The defendants in this action include the City, the Taeckers, former owners of the Woodland Shopping Center, and the manufacturers and distributors of the dry cleaning solvent and equipment used at Suite K. (See TAC ¶¶ 3-18.) With respect to the City, plaintiff alleges claims of declaratory relief and cost recovery under CERCLA; declaratory relief, contribution, and indemnity under the HSAA; and nuisance and trespass under California common law. (Id. ¶¶ 53-106.) On October 2, 2008, the court granted the City's motion to dismiss plaintiff's trespass claim. (See Docket No. 186.) On September 8, 2009, the court denied the City's motion for partial summary judgment on plaintiff's CERCLA and HSSA claims, determining that the sewer main on Academy Lane was a "facility" within the meaning of CERCLA. (See Docket No. 360.)
Witness discovery in this case closed on September 1, 2009 pursuant to the court's January 22, 2009 Scheduling Order. (Docket No. 330.) On October 13, 2009, parties exchanged expert reports, at which point the City allegedly realized for the first time that plaintiff intended to hold it liable for leaks from the lateral pipe, rather than solely the sewer main. (Whitesides Decl. (Docket No. 410) ¶ 3.) The City now moves for partial summary judgment on its liability for the sewer lateral in plaintiff's CERCLA and HSAA claims pursuant to Federal Rule of Civil Procedure 56.

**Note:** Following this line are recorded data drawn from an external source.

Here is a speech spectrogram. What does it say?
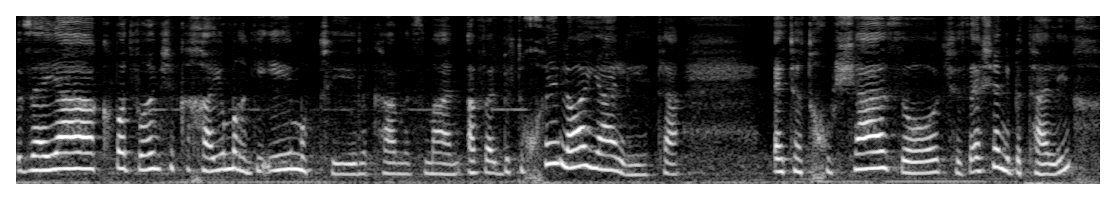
זה היה כמו דברים שככה היו מרגיעים אותי לכמה זמן, אבל בתוכי לא היה לי את, ה, את התחושה הזאת שזה שאני בתהליך,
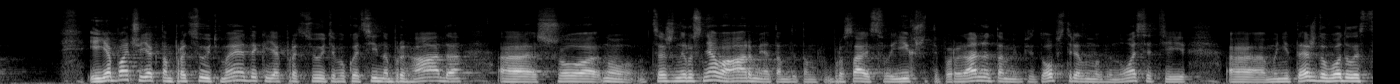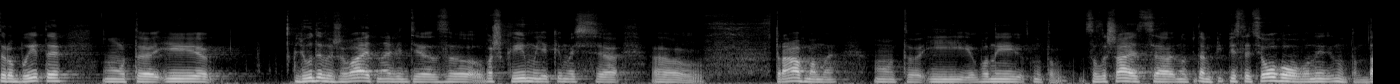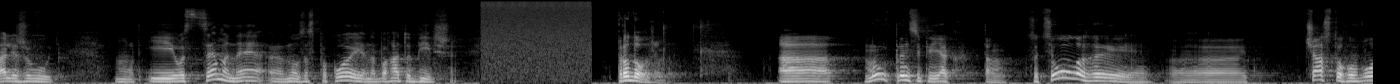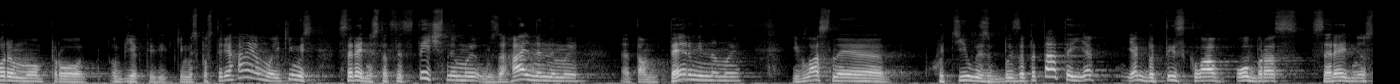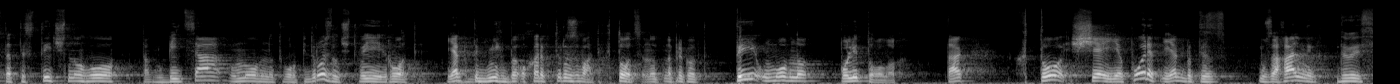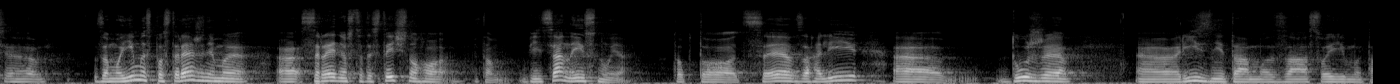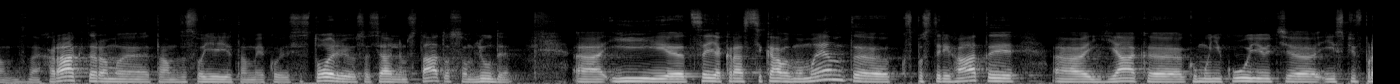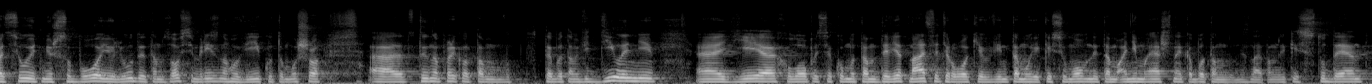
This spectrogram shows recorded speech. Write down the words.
І я бачу, як там працюють медики, як працює евакуаційна бригада. е, Що ну це ж не руснява армія, там де там бросають своїх, що типу реально там під обстрілами виносять. І е, мені теж доводилось це робити. От е, і люди виживають навіть з важкими якимись е, е, травмами. От, і вони ну, там, залишаються, ну, там, після цього вони ну, там, далі живуть. От, і ось це мене е, ну, заспокоює набагато більше. Продовжимо. А, ми, в принципі, як там соціологи, е, часто говоримо про об'єкти, які ми спостерігаємо, якимись середньостатистичними, узагальненими е, там, термінами. І, власне, хотілося б запитати, як, як би ти склав образ середньостатистичного там, бійця, умовно, твого підрозділу чи твоєї роти? Як ти міг би охарактеризувати? Хто це? Ну, наприклад, ти умовно політолог. Так? Хто ще є поряд, і як би ти узагальнив? Дивись, е, за моїми спостереженнями, е, середньостатистичного там, бійця не існує. Тобто, це взагалі е, дуже різні там за своїми там, не знаю, характерами, там, за своєю там, якоюсь історією, соціальним статусом люди. Е, І це якраз цікавий момент е, спостерігати, е, як е, комунікують е, і співпрацюють між собою люди там зовсім різного віку. Тому що е, ти, наприклад, там в тебе там відділенні е, є хлопець, якому там 19 років, він там якийсь умовний там анімешник або там не знаю, там якийсь студент.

Summary judgment is proper "if the pleadings, the discovery and disclosure materials on file, and any affidavits show that there is no genuine issue as to any material fact and that the movant is entitled to judgment as a matter of law."

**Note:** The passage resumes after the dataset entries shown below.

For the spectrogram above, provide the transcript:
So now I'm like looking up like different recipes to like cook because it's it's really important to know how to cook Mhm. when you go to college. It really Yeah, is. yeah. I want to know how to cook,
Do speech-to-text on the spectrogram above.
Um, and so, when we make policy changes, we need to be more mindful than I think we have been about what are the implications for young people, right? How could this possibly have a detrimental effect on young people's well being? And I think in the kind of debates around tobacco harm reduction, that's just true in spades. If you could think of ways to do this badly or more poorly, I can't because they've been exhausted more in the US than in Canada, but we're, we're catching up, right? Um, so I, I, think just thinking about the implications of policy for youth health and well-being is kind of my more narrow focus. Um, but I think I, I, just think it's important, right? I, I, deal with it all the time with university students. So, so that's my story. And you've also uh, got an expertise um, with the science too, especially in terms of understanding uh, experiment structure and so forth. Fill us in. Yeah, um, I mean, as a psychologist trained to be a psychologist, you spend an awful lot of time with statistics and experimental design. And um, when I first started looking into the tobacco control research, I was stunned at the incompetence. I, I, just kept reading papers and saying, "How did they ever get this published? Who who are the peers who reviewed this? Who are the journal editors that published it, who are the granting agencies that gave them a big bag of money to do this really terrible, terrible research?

Fed. R. Civ. P. 56(c). A material fact is one that could affect the outcome of the suit, and a genuine issue is one that could permit a reasonable jury to enter a verdict in the non-moving party's favor. Anderson v. Liberty Lobby, Inc., 477 U.S. 242, 248 (1986). The party moving for summary judgment bears the initial burden of establishing the absence of a genuine issue of material fact and can satisfy this burden by presenting evidence that negates an essential element of the non-moving party's case. Celotex Corp. v. Catrett, 477 U.S. 317, 322-23 (1986). Alternatively, the moving party can demonstrate that the non-moving party cannot produce evidence to support an essential element upon which it will bear the burden of proof at trial.

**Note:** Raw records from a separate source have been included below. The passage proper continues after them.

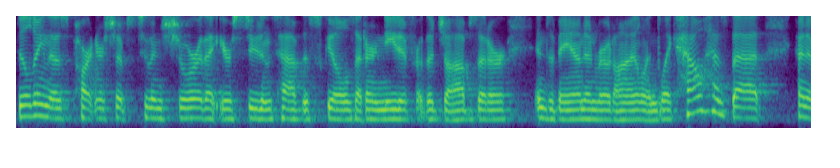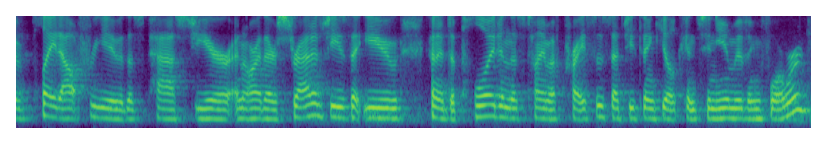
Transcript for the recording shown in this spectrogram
building those partnerships to ensure that your students have the skills that are needed for the jobs that are in demand in Rhode Island. Like, how has that kind of played out for you this past year? And are there strategies that you kind of deployed in this time of crisis that you think you'll continue moving forward?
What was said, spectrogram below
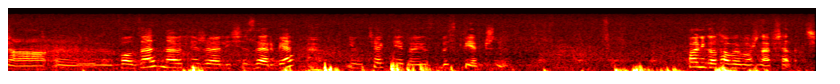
na y, wodę, nawet jeżeli się zerwie i ucieknie, to jest bezpieczny. Koń gotowy, można wsiadać.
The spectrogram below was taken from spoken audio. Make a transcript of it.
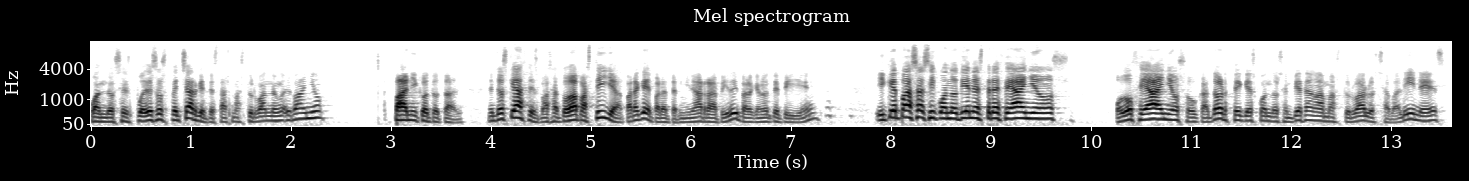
cuando se puede sospechar que te estás masturbando en el baño, pánico total. Entonces, ¿qué haces? Vas a toda pastilla. ¿Para qué? Para terminar rápido y para que no te pillen. ¿Y qué pasa si cuando tienes 13 años, o 12 años, o 14, que es cuando se empiezan a masturbar los chavalines,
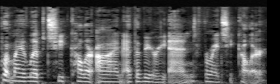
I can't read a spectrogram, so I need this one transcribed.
put my lip cheek color on at the very end for my cheek color.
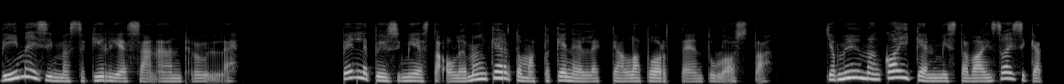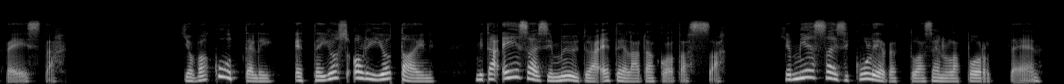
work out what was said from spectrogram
Viimeisimmässä kirjeessään Andrewlle Pelle pyysi miestä olemaan kertomatta kenellekään Laporteen tulosta ja myymään kaiken, mistä vain saisi käteistä. Ja vakuutteli, että jos oli jotain, mitä ei saisi myytyä Etelä-Dakotassa, ja mies saisi kuljetettua sen Laporteen,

Once the moving party meets its initial burden, the non-moving party "may not rely merely on allegations or denials in its own pleading," but must go beyond the pleadings and, "by affidavits or as otherwise provided in [Rule 56,] set out specific facts showing a genuine issue for trial." Fed. R. Civ. P. 56(e); Celotex Corp., 477 U.S. at 324; Valandingham v. Bojorquez, 866 F.2d 1135, 1137 (9th Cir. 1989). In its inquiry, the court must view any inferences drawn from the underlying facts in the light most favorable to the nonmoving party, but may not engage in credibility determinations or weigh the evidence. Anderson, 477 U.S. at 255; Matsushita Elec. Indus. Co., Ltd. v. Zenith Radio Corp., 475 U.S. 574, 587 (1986).
The City contends that it is entitled to summary adjudication on its liability for the lateral pipe because plaintiff did not plead this theory of liability in its TAC in violation of Federal Rule of Civil Procedure 8(a)(2) and failed to otherwise provide adequate notice of the City's potential liability for leakage from the lateral pipe. Rule 8(a)(2) requires that the allegations in a complaint must "give the defendant fair notice of what the plaintiff's ...